## TASK INSTRUCTIONS
Only the pictures are to be left out; return the rest of the data exactly as it stands.

## THE INPUT
□ □ □ □ □
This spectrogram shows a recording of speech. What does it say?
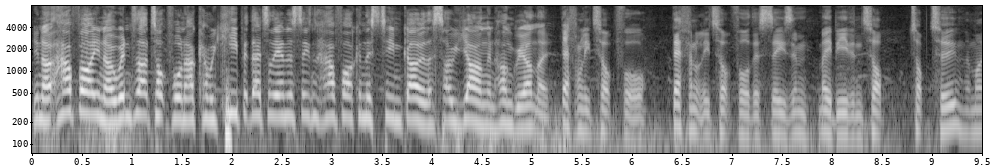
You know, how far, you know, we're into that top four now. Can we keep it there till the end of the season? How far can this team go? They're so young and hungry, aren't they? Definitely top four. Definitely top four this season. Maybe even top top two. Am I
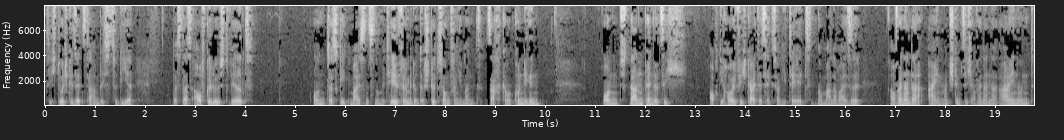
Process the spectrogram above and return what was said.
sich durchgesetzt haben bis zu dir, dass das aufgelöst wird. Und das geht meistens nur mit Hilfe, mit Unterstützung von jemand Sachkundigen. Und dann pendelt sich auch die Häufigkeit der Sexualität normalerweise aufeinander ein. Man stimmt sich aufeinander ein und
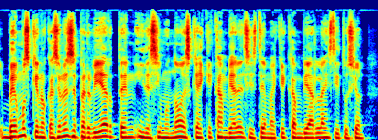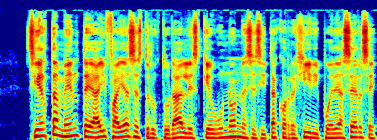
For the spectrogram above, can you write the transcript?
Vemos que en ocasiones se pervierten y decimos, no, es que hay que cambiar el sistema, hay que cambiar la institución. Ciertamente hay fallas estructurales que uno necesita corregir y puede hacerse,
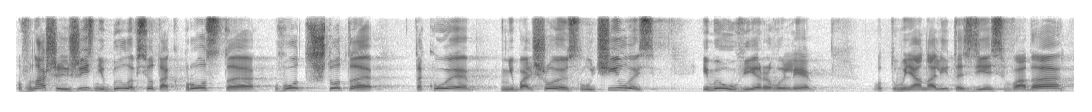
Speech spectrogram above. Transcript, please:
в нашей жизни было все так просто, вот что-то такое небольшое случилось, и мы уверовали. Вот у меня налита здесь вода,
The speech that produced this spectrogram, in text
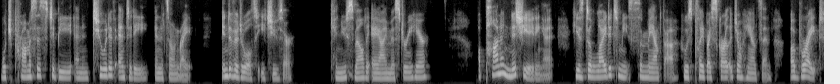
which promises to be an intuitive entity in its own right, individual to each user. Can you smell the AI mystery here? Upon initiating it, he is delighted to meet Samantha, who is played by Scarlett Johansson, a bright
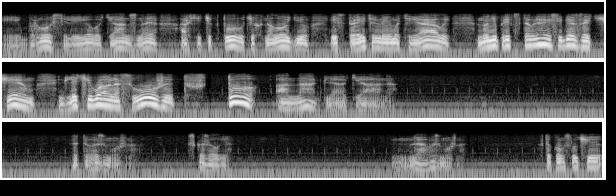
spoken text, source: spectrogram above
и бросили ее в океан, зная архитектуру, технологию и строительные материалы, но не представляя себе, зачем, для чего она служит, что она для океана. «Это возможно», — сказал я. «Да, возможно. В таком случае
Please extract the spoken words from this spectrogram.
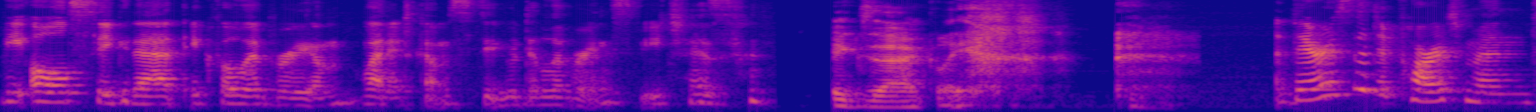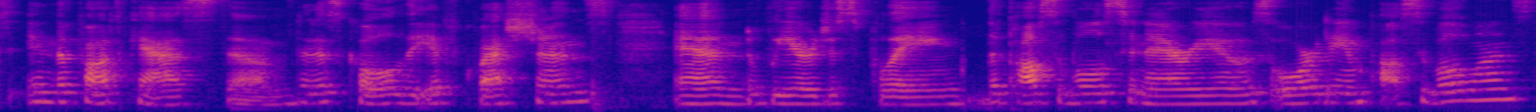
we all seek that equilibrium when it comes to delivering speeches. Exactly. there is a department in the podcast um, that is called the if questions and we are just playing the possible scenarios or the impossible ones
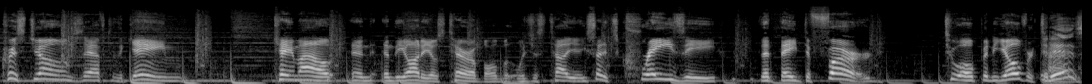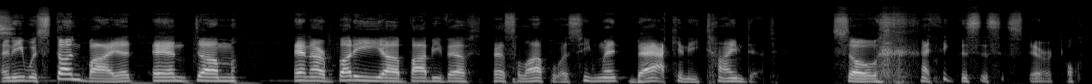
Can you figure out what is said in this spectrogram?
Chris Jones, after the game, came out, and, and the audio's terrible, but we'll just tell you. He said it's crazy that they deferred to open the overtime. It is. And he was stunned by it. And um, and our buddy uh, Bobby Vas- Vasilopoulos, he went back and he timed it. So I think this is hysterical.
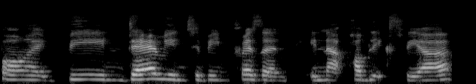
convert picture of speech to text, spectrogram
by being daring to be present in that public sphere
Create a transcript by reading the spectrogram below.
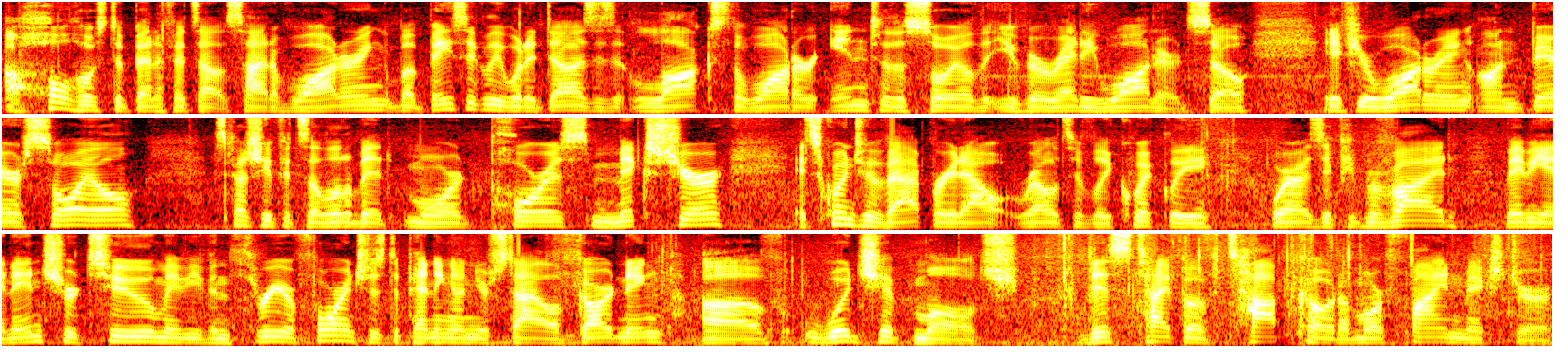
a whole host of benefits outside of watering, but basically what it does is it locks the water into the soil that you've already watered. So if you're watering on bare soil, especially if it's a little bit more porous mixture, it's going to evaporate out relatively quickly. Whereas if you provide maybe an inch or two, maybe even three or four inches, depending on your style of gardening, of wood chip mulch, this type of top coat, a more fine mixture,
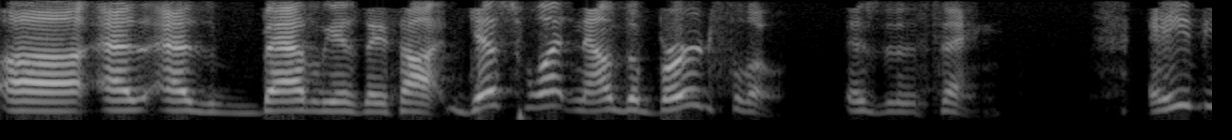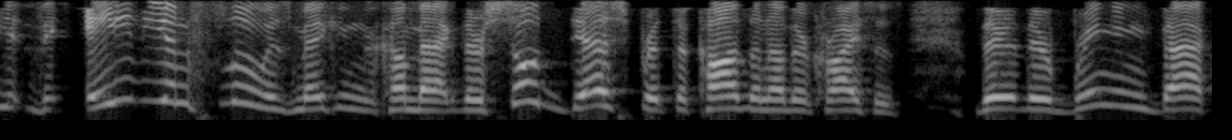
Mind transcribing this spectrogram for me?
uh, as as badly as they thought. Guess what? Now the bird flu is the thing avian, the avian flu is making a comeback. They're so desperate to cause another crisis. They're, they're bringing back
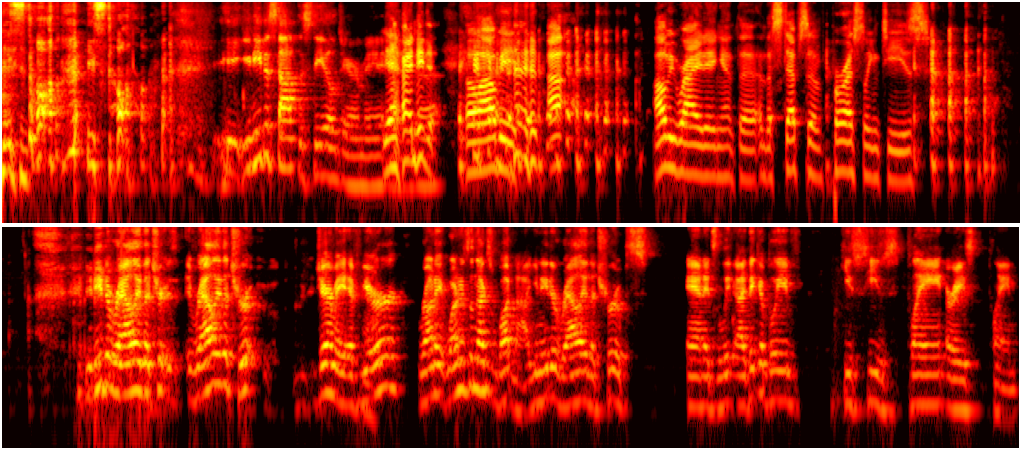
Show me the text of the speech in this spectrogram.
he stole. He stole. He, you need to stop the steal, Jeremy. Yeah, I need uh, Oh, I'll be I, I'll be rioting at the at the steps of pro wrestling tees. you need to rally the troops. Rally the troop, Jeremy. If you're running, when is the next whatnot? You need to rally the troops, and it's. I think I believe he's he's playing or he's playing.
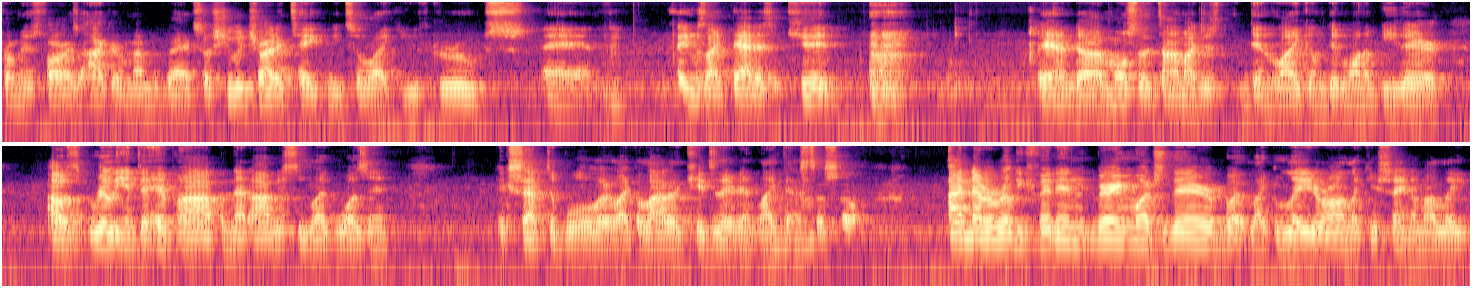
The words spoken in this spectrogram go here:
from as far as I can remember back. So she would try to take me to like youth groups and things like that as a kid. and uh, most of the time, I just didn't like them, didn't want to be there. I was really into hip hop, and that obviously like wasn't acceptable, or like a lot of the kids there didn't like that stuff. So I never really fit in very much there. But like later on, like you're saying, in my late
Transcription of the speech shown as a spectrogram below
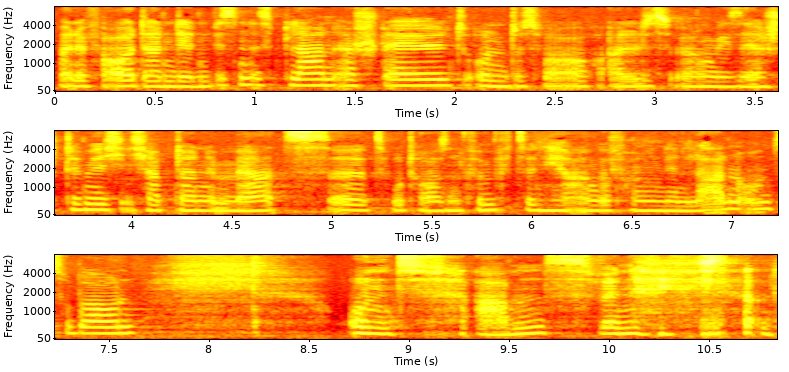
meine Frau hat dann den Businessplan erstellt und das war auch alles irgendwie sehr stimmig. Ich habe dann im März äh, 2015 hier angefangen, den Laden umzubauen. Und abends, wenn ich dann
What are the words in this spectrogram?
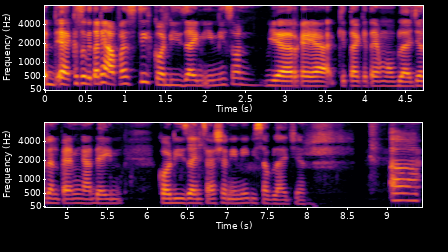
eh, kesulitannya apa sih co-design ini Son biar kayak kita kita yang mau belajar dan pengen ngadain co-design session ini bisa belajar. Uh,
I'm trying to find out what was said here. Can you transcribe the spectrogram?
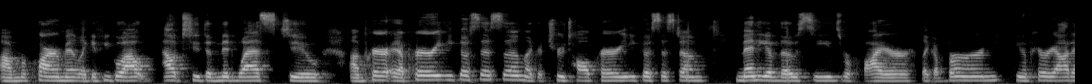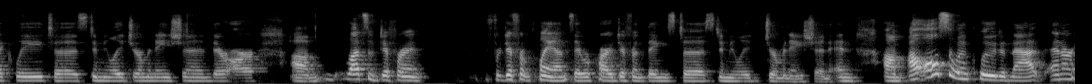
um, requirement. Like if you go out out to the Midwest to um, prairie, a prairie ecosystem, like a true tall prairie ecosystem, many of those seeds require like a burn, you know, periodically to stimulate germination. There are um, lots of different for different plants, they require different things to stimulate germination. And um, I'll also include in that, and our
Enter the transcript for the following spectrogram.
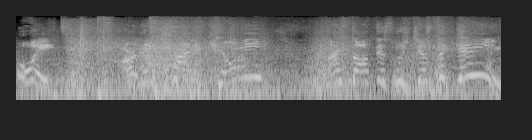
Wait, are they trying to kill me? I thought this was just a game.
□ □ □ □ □
## YOUR SOLUTION
This spectrogram shows a recording of speech. What does it say?
You know, how far, you know, we're into that top four now. Can we keep it there till the end of the season? How far can this team go? They're so young and hungry, aren't they? Definitely top four. Definitely top four this season. Maybe even top top two. Am I
Process the spectrogram above and return what was said.
sich durchgesetzt haben bis zu dir, dass das aufgelöst wird. Und das geht meistens nur mit Hilfe, mit Unterstützung von jemand Sachkundigen. Und dann pendelt sich auch die Häufigkeit der Sexualität normalerweise aufeinander ein. Man stimmt sich aufeinander ein und
For the spectrogram above, can you write the transcript?
Vemos que en ocasiones se pervierten y decimos, no, es que hay que cambiar el sistema, hay que cambiar la institución. Ciertamente hay fallas estructurales que uno necesita corregir y puede hacerse,
Speech spectrogram above. Transcript, please:
в нашей жизни было все так просто, вот что-то такое небольшое случилось, и мы уверовали. Вот у меня налита здесь вода,
The speech that produced this spectrogram, in text
which promises to be an intuitive entity in its own right, individual to each user. Can you smell the AI mystery here? Upon initiating it, he is delighted to meet Samantha, who is played by Scarlett Johansson, a bright
spoken text, source: spectrogram above
и бросили ее в океан, зная архитектуру, технологию и строительные материалы, но не представляя себе, зачем, для чего она служит, что она для океана. «Это возможно», — сказал я. «Да, возможно. В таком случае
Please extract the spoken words from this spectrogram.
we all seek that equilibrium when it comes to delivering speeches. Exactly. there is a department in the podcast um, that is called the if questions and we are just playing the possible scenarios or the impossible ones
Can you figure out what is said in this spectrogram?
Chris Jones, after the game, came out, and, and the audio's terrible, but we'll just tell you. He said it's crazy that they deferred to open the overtime. It is. And he was stunned by it. And um, and our buddy uh, Bobby Vas- Vasilopoulos, he went back and he timed it. So I think this is hysterical.
convert picture of speech to text, spectrogram
by being daring to be present in that public sphere
Create a transcript by reading the spectrogram below.
a whole host of benefits outside of watering, but basically what it does is it locks the water into the soil that you've already watered. So if you're watering on bare soil, especially if it's a little bit more porous mixture, it's going to evaporate out relatively quickly. Whereas if you provide maybe an inch or two, maybe even three or four inches, depending on your style of gardening, of wood chip mulch, this type of top coat, a more fine mixture,
Mind transcribing this spectrogram for me?
uh, as as badly as they thought. Guess what? Now the bird flu is the thing avian, the avian flu is making a comeback. They're so desperate to cause another crisis. They're, they're bringing back
Show me the text of the speech in this spectrogram.
he stole. He stole. He, you need to stop the steal, Jeremy. Yeah, I need uh, Oh, I'll be I, I'll be rioting at the at the steps of pro wrestling tees. you need to rally the troops. Rally the troop, Jeremy. If you're running, when is the next whatnot? You need to rally the troops, and it's. I think I believe he's he's playing or he's playing.
The words spoken in this spectrogram go here:
from as far as I can remember back. So she would try to take me to like youth groups and things like that as a kid. and uh, most of the time, I just didn't like them, didn't want to be there. I was really into hip hop, and that obviously like wasn't acceptable, or like a lot of the kids there didn't like that stuff. So I never really fit in very much there. But like later on, like you're saying, in my late
Transcription of the speech shown as a spectrogram below
meine Frau hat dann den Businessplan erstellt und das war auch alles irgendwie sehr stimmig. Ich habe dann im März äh, 2015 hier angefangen, den Laden umzubauen. Und abends, wenn ich dann
What are the words in this spectrogram?
eh, kesulitannya apa sih co-design ini Son biar kayak kita kita yang mau belajar dan pengen ngadain co-design session ini bisa belajar. Uh,
I'm trying to find out what was said here. Can you transcribe the spectrogram?
um, requirement. Like if you go out out to the Midwest to um, prairie, a prairie ecosystem, like a true tall prairie ecosystem, many of those seeds require like a burn, you know, periodically to stimulate germination. There are um, lots of different for different plants, they require different things to stimulate germination. And um, I'll also include in that, and our
Enter the transcript for the following spectrogram.
Wait, are they trying to kill me? I thought this was just a game.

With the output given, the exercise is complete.